1. Matth. 22, 30.2. Cant. 2, 16.
Means to Preserve Virginal Purity
We read in the Gospel that the kingdom of heaven is likened unto virgins. But what kind of virgins? Not foolish virgins to be sure but the wise. The wise virgins were admitted to the nuptials but the door was shut in the face of the foolish. .
The spouses of Christ will follow the Lamb whithersoever he goeth. This means, according to St. Augustine, that they imitate the Lamb of God in body and mind. What are the means they employ?
1. The first of these means is mental prayer.
To pray, it is not necessary to be always on bended knee, or in church or even in some quiet corner at home, though it is advisable when possible to adopt a reverend attitude in some place where you are not exposed to distractions. You can pray while at work; you can pray while walking the street in any place, under all circumstances, by raising your mind to God, and thinking of the Passion of Christ or any other pious subject.
2. The second means is the frequentation of confession and Communion. It is very important to select a prudent confessor and to obey his instructions. Otherwise one is not likely to make progress on the path of virtue. Frequent and fervent Communion is the best means of preserving fidelity to Christ. The Immaculate Lamb is the guardian of virginity and holiness of life. The Blessed Eucharist is ''the corn of the elect and wine springing forth virgins." (1) But one must hunger for the Bread of heaven to taste its sweetness and be supernaturally nourished, "This is the living bread come down from heaven which if any man eat he shall not die."
3. The third means of preserving virginal purity is to foster a love for retirement and prudent reserve. "As the lily among the thorns so is my beloved amongst the daughters." (2) It were rash to expect to remain untarnished and undefiled while frequenting the society of worldlings and taking part in their conversations and amusements.
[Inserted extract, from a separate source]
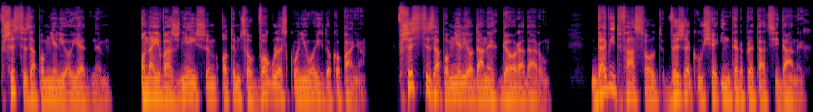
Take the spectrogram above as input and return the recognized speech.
wszyscy zapomnieli o jednym, o najważniejszym, o tym, co w ogóle skłoniło ich do kopania. Wszyscy zapomnieli o danych georadaru. David Fassold wyrzekł się interpretacji danych.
Virginal purity can be preserved only amid the thorns of mortification and self denial, A lack of modesty and cautious reserve will cause the lily of virtue to wilt.
4. The fourth means consists in the mortification of the senses. St. Basil says: "A virgin should not be immodest in any respect, in eyes or ears, in tongue or touch, and still less in mind." Unless we learn to curb our senses they will inevitably lead us to serious indiscretions. Acts of mortification will be necessary but only with the consent of one's confessor. "Virgins," we are told, ''follow the Lamb whithersoever He goeth.'' But his path is not always strewn with roses; He frequently encounters thorns. He has left blood stained footsteps along the road to Calvary.
5. Finally in order to persevere in this holy life, it is necessary to recommend yourself constantly to the Blessed Mother of God, the Queen of Virgins. She is the mediatrix who brings virgins to espouse her Divine Son. "After her shall virgins be brought to the King." (3) It is she too who enables them to remain faithful to their heavenly espousals.
In conclusion, therefore, if you have reason to believe you are favored by God with a religious vocation, do not neglect to thank the dear Lord for this inestimable grace, the greatest after that of baptism. Resolve to give yourself wholly to the Spouse of virginal souls. He has given Himself unreservedly to you; why should you not give yourself to Him to serve Whom is to reign. Say with the Apostle: What shall separate us from the love of Christ? Shall tribulation or distress or danger or nakedness or the sword? I am sure that neither life nor death, nor angels nor principalities nor powers nor things present nor things to come, nor might nor height nor any other creature shall be able to separate us from the love of God which is in Christ Jesus our Lord."
1. Lact. 9, 17.
2. Cant. 2, 2.
3. Ps. 44, 15.